Prompt:
The records that follow must be repeated exactly as they stand.

#### Entries provided ####

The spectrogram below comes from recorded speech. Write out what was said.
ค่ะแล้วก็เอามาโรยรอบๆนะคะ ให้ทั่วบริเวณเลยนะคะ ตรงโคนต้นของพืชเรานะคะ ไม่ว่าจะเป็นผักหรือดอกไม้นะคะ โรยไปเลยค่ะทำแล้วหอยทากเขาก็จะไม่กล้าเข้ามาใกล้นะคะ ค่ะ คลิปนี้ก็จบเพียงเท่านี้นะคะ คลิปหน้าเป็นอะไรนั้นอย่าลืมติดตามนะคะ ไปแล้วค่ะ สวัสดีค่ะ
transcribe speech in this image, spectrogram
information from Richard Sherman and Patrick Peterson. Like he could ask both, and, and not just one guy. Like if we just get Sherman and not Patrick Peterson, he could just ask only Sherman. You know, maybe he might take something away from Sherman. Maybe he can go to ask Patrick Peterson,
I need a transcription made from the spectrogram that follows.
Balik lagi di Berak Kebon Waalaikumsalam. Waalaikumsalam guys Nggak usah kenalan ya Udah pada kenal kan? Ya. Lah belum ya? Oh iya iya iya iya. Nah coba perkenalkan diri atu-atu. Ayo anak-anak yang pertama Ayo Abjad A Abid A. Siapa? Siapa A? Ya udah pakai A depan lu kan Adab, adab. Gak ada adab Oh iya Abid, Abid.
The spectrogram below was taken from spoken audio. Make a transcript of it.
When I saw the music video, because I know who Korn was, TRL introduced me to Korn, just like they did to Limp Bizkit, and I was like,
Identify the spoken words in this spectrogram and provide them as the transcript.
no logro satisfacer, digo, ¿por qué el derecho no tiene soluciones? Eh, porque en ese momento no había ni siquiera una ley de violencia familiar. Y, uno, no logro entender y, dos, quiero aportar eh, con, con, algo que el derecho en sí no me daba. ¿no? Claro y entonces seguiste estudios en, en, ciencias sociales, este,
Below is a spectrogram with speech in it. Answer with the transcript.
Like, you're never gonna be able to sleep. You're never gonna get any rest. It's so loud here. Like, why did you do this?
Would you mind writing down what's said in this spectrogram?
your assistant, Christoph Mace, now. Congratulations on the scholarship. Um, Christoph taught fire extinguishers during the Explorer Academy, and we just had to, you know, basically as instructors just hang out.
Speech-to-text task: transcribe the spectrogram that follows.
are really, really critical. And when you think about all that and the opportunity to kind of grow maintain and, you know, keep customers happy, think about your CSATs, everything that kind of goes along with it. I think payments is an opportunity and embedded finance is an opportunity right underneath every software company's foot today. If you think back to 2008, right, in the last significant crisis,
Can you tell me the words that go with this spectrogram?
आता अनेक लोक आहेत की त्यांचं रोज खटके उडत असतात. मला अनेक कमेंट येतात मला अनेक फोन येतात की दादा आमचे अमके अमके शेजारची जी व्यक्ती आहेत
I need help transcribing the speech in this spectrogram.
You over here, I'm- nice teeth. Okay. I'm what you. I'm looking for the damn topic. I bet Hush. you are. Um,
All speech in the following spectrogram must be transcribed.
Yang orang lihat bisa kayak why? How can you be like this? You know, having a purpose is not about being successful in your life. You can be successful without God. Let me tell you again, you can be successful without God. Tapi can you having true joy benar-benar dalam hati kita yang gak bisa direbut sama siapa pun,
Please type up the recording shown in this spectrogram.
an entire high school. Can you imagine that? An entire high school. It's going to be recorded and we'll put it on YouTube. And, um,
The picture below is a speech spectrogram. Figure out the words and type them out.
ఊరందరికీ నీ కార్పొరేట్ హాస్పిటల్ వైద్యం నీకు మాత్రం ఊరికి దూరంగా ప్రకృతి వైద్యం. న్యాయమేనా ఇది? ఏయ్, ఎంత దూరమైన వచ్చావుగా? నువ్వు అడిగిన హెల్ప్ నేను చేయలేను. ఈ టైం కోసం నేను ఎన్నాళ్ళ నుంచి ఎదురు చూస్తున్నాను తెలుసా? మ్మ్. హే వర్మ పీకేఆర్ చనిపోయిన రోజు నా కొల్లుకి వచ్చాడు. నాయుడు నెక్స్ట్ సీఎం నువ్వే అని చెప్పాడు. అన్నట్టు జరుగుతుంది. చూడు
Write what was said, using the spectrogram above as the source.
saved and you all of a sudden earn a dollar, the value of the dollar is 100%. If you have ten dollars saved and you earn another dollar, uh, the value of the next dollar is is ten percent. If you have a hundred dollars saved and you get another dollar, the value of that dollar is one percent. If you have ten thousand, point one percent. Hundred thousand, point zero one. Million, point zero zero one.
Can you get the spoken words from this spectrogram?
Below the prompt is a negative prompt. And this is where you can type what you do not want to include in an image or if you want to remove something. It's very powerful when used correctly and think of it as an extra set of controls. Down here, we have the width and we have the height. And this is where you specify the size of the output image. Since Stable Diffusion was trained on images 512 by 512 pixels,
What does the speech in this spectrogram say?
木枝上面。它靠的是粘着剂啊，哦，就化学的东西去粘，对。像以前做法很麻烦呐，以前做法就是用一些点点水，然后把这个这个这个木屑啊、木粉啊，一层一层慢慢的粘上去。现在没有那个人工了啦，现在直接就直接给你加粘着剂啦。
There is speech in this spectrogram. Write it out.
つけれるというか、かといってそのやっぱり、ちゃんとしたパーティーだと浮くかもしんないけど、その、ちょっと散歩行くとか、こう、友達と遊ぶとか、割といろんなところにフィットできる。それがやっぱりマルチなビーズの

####

Task response:
The spectrogram below comes from recorded speech. Write out what was said.
ค่ะแล้วก็เอามาโรยรอบๆนะคะ ให้ทั่วบริเวณเลยนะคะ ตรงโคนต้นของพืชเรานะคะ ไม่ว่าจะเป็นผักหรือดอกไม้นะคะ โรยไปเลยค่ะทำแล้วหอยทากเขาก็จะไม่กล้าเข้ามาใกล้นะคะ ค่ะ คลิปนี้ก็จบเพียงเท่านี้นะคะ คลิปหน้าเป็นอะไรนั้นอย่าลืมติดตามนะคะ ไปแล้วค่ะ สวัสดีค่ะ
transcribe speech in this image, spectrogram
information from Richard Sherman and Patrick Peterson. Like he could ask both, and, and not just one guy. Like if we just get Sherman and not Patrick Peterson, he could just ask only Sherman. You know, maybe he might take something away from Sherman. Maybe he can go to ask Patrick Peterson,
I need a transcription made from the spectrogram that follows.
Balik lagi di Berak Kebon Waalaikumsalam. Waalaikumsalam guys Nggak usah kenalan ya Udah pada kenal kan? Ya. Lah belum ya? Oh iya iya iya iya. Nah coba perkenalkan diri atu-atu. Ayo anak-anak yang pertama Ayo Abjad A Abid A. Siapa? Siapa A? Ya udah pakai A depan lu kan Adab, adab. Gak ada adab Oh iya Abid, Abid.
The spectrogram below was taken from spoken audio. Make a transcript of it.
When I saw the music video, because I know who Korn was, TRL introduced me to Korn, just like they did to Limp Bizkit, and I was like,
Identify the spoken words in this spectrogram and provide them as the transcript.
no logro satisfacer, digo, ¿por qué el derecho no tiene soluciones? Eh, porque en ese momento no había ni siquiera una ley de violencia familiar. Y, uno, no logro entender y, dos, quiero aportar eh, con, con, algo que el derecho en sí no me daba. ¿no? Claro y entonces seguiste estudios en, en, ciencias sociales, este,
Below is a spectrogram with speech in it. Answer with the transcript.
Like, you're never gonna be able to sleep. You're never gonna get any rest. It's so loud here. Like, why did you do this?
Would you mind writing down what's said in this spectrogram?
your assistant, Christoph Mace, now. Congratulations on the scholarship. Um, Christoph taught fire extinguishers during the Explorer Academy, and we just had to, you know, basically as instructors just hang out.
Speech-to-text task: transcribe the spectrogram that follows.
are really, really critical. And when you think about all that and the opportunity to kind of grow maintain and, you know, keep customers happy, think about your CSATs, everything that kind of goes along with it. I think payments is an opportunity and embedded finance is an opportunity right underneath every software company's foot today. If you think back to 2008, right, in the last significant crisis,
Can you tell me the words that go with this spectrogram?
आता अनेक लोक आहेत की त्यांचं रोज खटके उडत असतात. मला अनेक कमेंट येतात मला अनेक फोन येतात की दादा आमचे अमके अमके शेजारची जी व्यक्ती आहेत
I need help transcribing the speech in this spectrogram.
You over here, I'm- nice teeth. Okay. I'm what you. I'm looking for the damn topic. I bet Hush. you are. Um,
All speech in the following spectrogram must be transcribed.
Yang orang lihat bisa kayak why? How can you be like this? You know, having a purpose is not about being successful in your life. You can be successful without God. Let me tell you again, you can be successful without God. Tapi can you having true joy benar-benar dalam hati kita yang gak bisa direbut sama siapa pun,
Please type up the recording shown in this spectrogram.
an entire high school. Can you imagine that? An entire high school. It's going to be recorded and we'll put it on YouTube. And, um,
The picture below is a speech spectrogram. Figure out the words and type them out.
ఊరందరికీ నీ కార్పొరేట్ హాస్పిటల్ వైద్యం నీకు మాత్రం ఊరికి దూరంగా ప్రకృతి వైద్యం. న్యాయమేనా ఇది? ఏయ్, ఎంత దూరమైన వచ్చావుగా? నువ్వు అడిగిన హెల్ప్ నేను చేయలేను. ఈ టైం కోసం నేను ఎన్నాళ్ళ నుంచి ఎదురు చూస్తున్నాను తెలుసా? మ్మ్. హే వర్మ పీకేఆర్ చనిపోయిన రోజు నా కొల్లుకి వచ్చాడు. నాయుడు నెక్స్ట్ సీఎం నువ్వే అని చెప్పాడు. అన్నట్టు జరుగుతుంది. చూడు
Write what was said, using the spectrogram above as the source.
saved and you all of a sudden earn a dollar, the value of the dollar is 100%. If you have ten dollars saved and you earn another dollar, uh, the value of the next dollar is is ten percent. If you have a hundred dollars saved and you get another dollar, the value of that dollar is one percent. If you have ten thousand, point one percent. Hundred thousand, point zero one. Million, point zero zero one.
Can you get the spoken words from this spectrogram?
Below the prompt is a negative prompt. And this is where you can type what you do not want to include in an image or if you want to remove something. It's very powerful when used correctly and think of it as an extra set of controls. Down here, we have the width and we have the height. And this is where you specify the size of the output image. Since Stable Diffusion was trained on images 512 by 512 pixels,
What does the speech in this spectrogram say?
木枝上面。它靠的是粘着剂啊，哦，就化学的东西去粘，对。像以前做法很麻烦呐，以前做法就是用一些点点水，然后把这个这个这个木屑啊、木粉啊，一层一层慢慢的粘上去。现在没有那个人工了啦，现在直接就直接给你加粘着剂啦。
There is speech in this spectrogram. Write it out.
つけれるというか、かといってそのやっぱり、ちゃんとしたパーティーだと浮くかもしんないけど、その、ちょっと散歩行くとか、こう、友達と遊ぶとか、割といろんなところにフィットできる。それがやっぱりマルチなビーズの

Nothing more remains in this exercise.